Imagine you see a busker playing the violin in a train station. You give them money as you walk past and carry on with your day. But it is a shame in a way. Just 30 more seconds of your time and you could have taken this mitzvah to the next level. 30 more seconds of your time and your gift would have meant more to that busker than any other gift they received that day. So what happens during those extra 30 seconds?
To understand this, let us consider HaShem’s logic when asking us to build the Mishkan, Keilim, and Menorah, and to light the Menorah ourselves. Rashi, writing on this week’s parsha, tells us that this was part of HaShem’s gift to the Jewish people in return for patiently dwelling on Mount Chorev (Rashi on Devarim 1:6)

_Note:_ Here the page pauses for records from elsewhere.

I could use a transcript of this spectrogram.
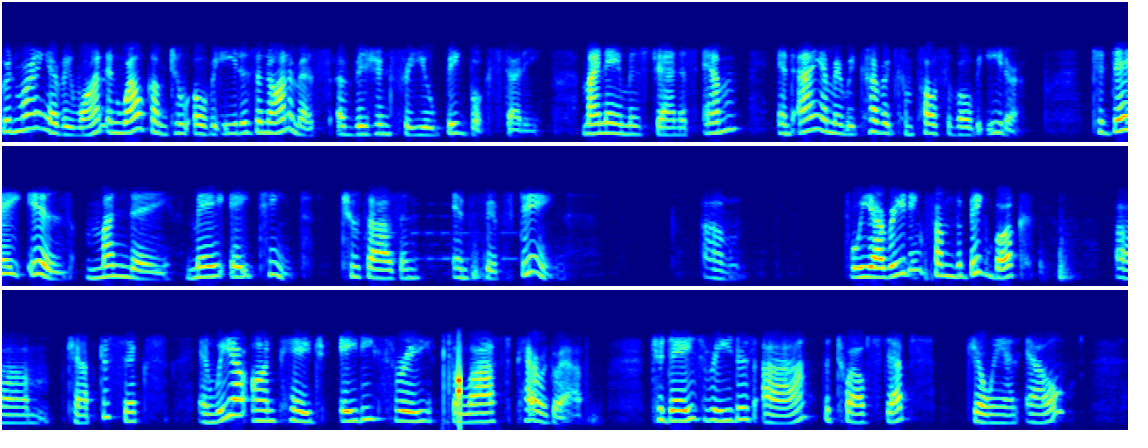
Good morning, everyone, and welcome to Overeaters Anonymous, a Vision for You Big Book study. My name is Janice M., and I am a recovered compulsive overeater. Today is Monday, May 18th, 2015. Um, we are reading from the Big Book, um, Chapter 6, and we are on page 83, the last paragraph. Today's readers are the 12 Steps, Joanne L.,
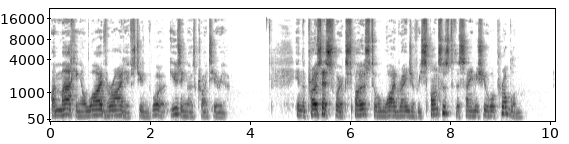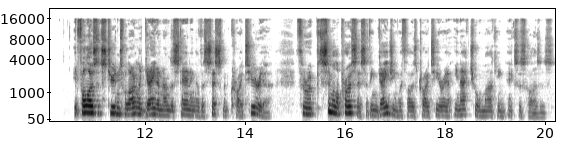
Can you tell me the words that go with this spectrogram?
by marking a wide variety of student work using those criteria. In the process, we're exposed to a wide range of responses to the same issue or problem. It follows that students will only gain an understanding of assessment criteria through a similar process of engaging with those criteria in actual marking exercises.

This leads to an obvious question. Namely, how is this a reward?! Imagine your friend has a birthday coming up and you decide to give them a personalized gift. You work tirelessly on it and wait for your friend’s eyes to light up…only to find that they seem very unimpressed. It turns out they did not appreciate being given a list of ideas for how they could best serve you. On the surface, surely this is what HaShem has ‘gifted’ to the Jewish people?
A midrash on this idea can perhaps shed light on HaShem’s mindset. It states:
“I do not need the light of the Menorah. Rather, I want to let you provide me with light as I did for you, to elevate you in the eyes of the nations, who will say that Israel provides light for God who provides light for all. A parable, to a sighted man and a blind man walking together. The sighted man said to the blind man- ‘Come, and I will support you,’ and thus the blind man walked. When they came to the house, the sighted man said to the blind man, ‘Go out and light the candle for me, so that you do not owe me a favor for accompanying you” (Bamidbar Rabbah 15)
When you give someone money, they are grateful but they also feel indebted. This is an idea in psychology known as the Reciprocity Principle. Ice cream stores take advantage of this principle by giving us a free taster, knowing we will struggle to walk out the door without buying ice cream in return. There is a lingering feeling of guilt when we receive a gift and do not have the opportunity to reciprocate. HaShem appreciates this sense of debt we feel to our creator and gives us Torah and mitzvot as an opportunity to give back.
So too in the case of the busker. Everything changes if you hang around for 30 seconds. You show the busker playing the violin that you genuinely appreciated his performance. You tell him how much you enjoyed it and only then give him the money. And in the process, you wipe away any sense of debt. You are exchanging gifts. He is giving you the gift of his music and you are giving him a financial gift in return. Another example is when someone thanks you for donating to their charity page. Why not respond by thanking them for the opportunity to give to such a worthwhile cause? You tell them you were looking for meaningful ways to spend your money and they gave you one. The point is that paradoxically, remarkably, the best way to give to others is not by giving. It is by exchanging in a way that allows the other person to feel validated that they have given you something in return.